U.S. Third Quarter Third GDP Technical Note (Text)Chris Middleton
Following is the technical note from the Gross Domestic Product report from the Commerce Department.
This technical note provides background information about the source data and estimating methods used to produce the estimates presented in the GDP news release. The complete set of estimates for the third quarter is available on BEA’s Web site at www.bea.gov; a brief summary of “highlights” is also posted on the Web site. In a few weeks, the Survey of Current Business, BEA’s online monthly journal, will publish a more detailed analysis of the estimates (“GDP and the Economy”).
Sources of Revision to Real GDP
Real GDP increased 5.0 percent (annual rate) in the third quarter, an upward revision of 1.1 percentage points from the second estimate. The revision to GDP primarily reflected upward revisions to consumer spending, to nonresidential fixed investment, and to inventory investment.
* The upward revision to consumer spending was primarily to services. Upward revisions to health care, to recreation services, and to financial services and insurance reflected the incorporation of newly available Census Bureau quarterly services survey data and newly available FDIC Call Report data for the third quarter.

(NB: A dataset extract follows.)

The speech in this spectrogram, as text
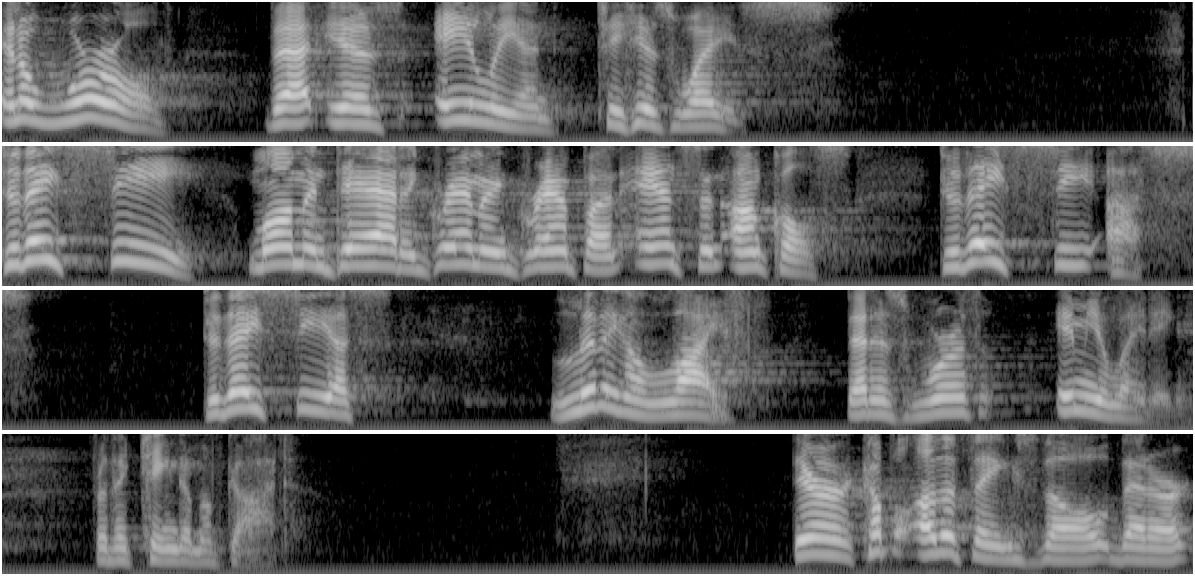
in a world that is alien to his ways? Do they see mom and dad and grandma and grandpa and aunts and uncles? Do they see us? Do they see us living a life that is worth emulating for the kingdom of God? There are a couple other things, though, that are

* The upward revision to nonresidential fixed investment primarily reflected upward revisions to structures and to intellectual property products. The revision to structures was based on revised Census construction spending data for August and September, and the revision to intellectual property products was primarily to software, based on newly available third-quarter Census quarterly services survey data.
* The largest contributor to the upward revision to inventory investment was wholesale trade, based on revised Census inventory data for September.

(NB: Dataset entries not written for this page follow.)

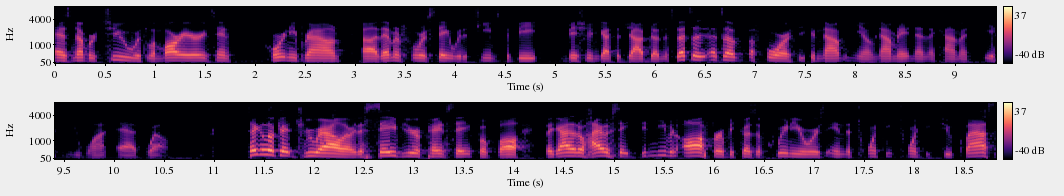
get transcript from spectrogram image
as number two with LaVar Arrington, Courtney Brown, uh, them and Florida State were the teams to beat. Michigan got the job done. So that's a that's a, a fourth. You can nom- you know nominate that in the comments if you want as well. Take a look at Drew Allar, the savior of Penn State football, the guy that Ohio State didn't even offer because of Quinn Ewers in the 2022 class.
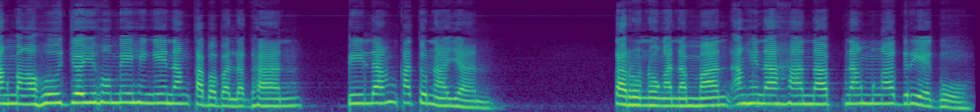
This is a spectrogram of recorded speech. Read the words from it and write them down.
Ang mga Hudyo'y humihingi ng kababalaghan bilang katunayan. Karunungan naman ang hinahanap ng mga Griego.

The price index for personal consumption expenditures increased 1.2 percent in the third quarter, a downward revision of 0.1 percentage point. The largest contributor to the revision was a downward revision to the prices for financial services and insurance, based on newly available FOCUS report data from the SEC.

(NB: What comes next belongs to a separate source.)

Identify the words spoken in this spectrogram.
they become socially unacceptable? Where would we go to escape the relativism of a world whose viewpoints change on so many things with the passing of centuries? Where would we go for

Gross Domestic Income and Corporate Profits
Real gross domestic income (GDI), which measures the value of the production of goods and services in the United States as the costs incurred and the incomes earned in the production of GDP, increased 4.7 percent in the third quarter, an upward revision of 0.2 percentage point from the previous estimate. For a given quarter, the estimates of GDP and GDI may differ for a variety of reasons, including the incorporation of largely independent source data. However, over longer time spans, the estimates of GDP and GDI tend to follow similar patterns of change.
Profits from current production increased $64.5 billion, or 3.1 percent (quarterly rate), in the third quarter. Profits of domestic financial corporations increased $16.1 billion, profits of domestic nonfinancial corporations increased $32.0 billion, and rest-of-the-world profits increased $16.5 billion. SOURCE: U.S. Commerce Department, http://www.bea.gov.